┌────────
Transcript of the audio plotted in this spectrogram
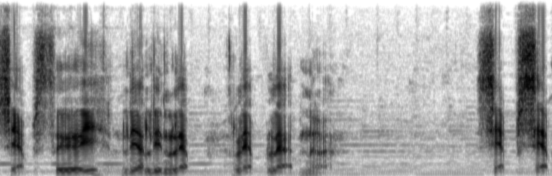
แสบเสยเลียลินแลบแลบและเนื้อแสบแสบ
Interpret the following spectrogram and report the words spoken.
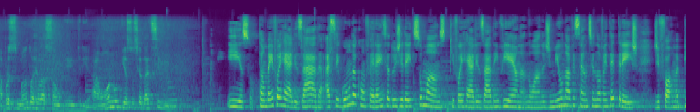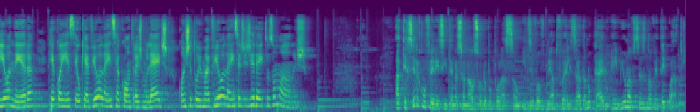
aproximando a relação entre a ONU e a sociedade civil. Isso. Também foi realizada a segunda Conferência dos Direitos Humanos, que foi realizada em Viena no ano de 1993. De forma pioneira, reconheceu que a violência contra as mulheres constitui uma violência de direitos humanos. A terceira Conferência Internacional sobre a População e Desenvolvimento foi realizada no Cairo em 1994,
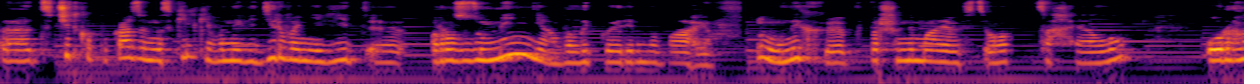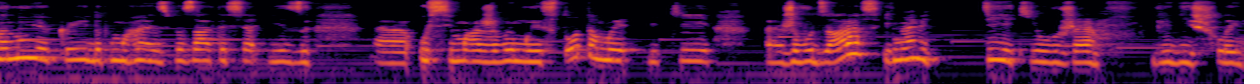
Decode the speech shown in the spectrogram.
е, це чітко показує, наскільки вони відірвані від е, розуміння великої рівноваги. Ну, У них, е, по-перше, немає ось цього цахелу, органу, який допомагає зв'язатися із усіма живими істотами, які живуть зараз, і навіть ті, які вже відійшли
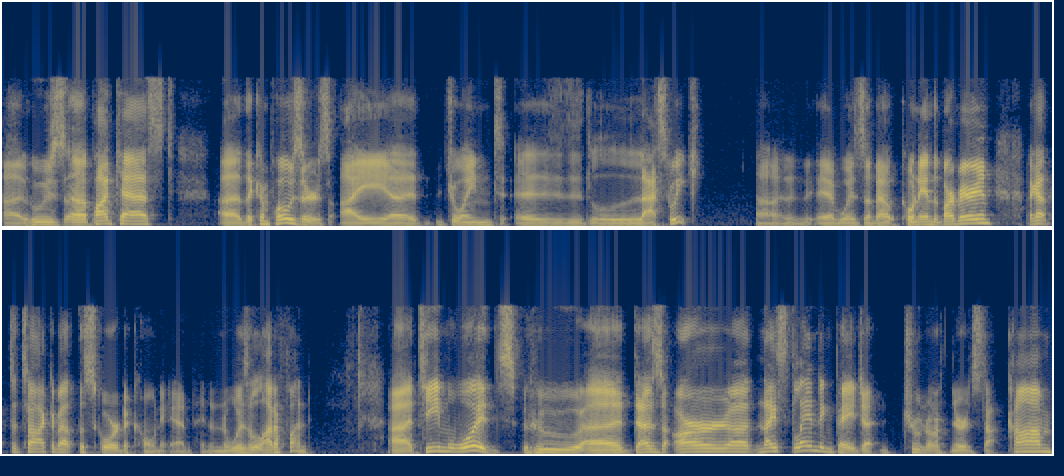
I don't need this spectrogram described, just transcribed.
uh, whose uh, podcast, uh, The Composers, I uh, joined uh, last week. Uh, it was about Conan the Barbarian. I got to talk about the score to Conan, and it was a lot of fun. Team Woods, who does our nice landing page at TrueNorthNerds.com.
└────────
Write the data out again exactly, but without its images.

Transcript of the audio plotted in this spectrogram
แสบเสยเลียลินแลบแลบและเนื้อแสบแสบ
Interpret the following spectrogram and report the words spoken.
aproximando a relação entre a ONU e a sociedade civil. Isso. Também foi realizada a segunda Conferência dos Direitos Humanos, que foi realizada em Viena no ano de 1993. De forma pioneira, reconheceu que a violência contra as mulheres constitui uma violência de direitos humanos. A terceira Conferência Internacional sobre a População e Desenvolvimento foi realizada no Cairo em 1994,
Decode the speech shown in the spectrogram.
е, це чітко показує, наскільки вони відірвані від е, розуміння великої рівноваги. Ну, У них, е, по-перше, немає ось цього цахелу, органу, який допомагає зв'язатися із усіма живими істотами, які живуть зараз, і навіть ті, які вже відійшли
I don't need this spectrogram described, just transcribed.
uh, whose uh, podcast, uh, The Composers, I uh, joined uh, last week. Uh, it was about Conan the Barbarian. I got to talk about the score to Conan, and it was a lot of fun. Team Woods, who does our nice landing page at TrueNorthNerds.com.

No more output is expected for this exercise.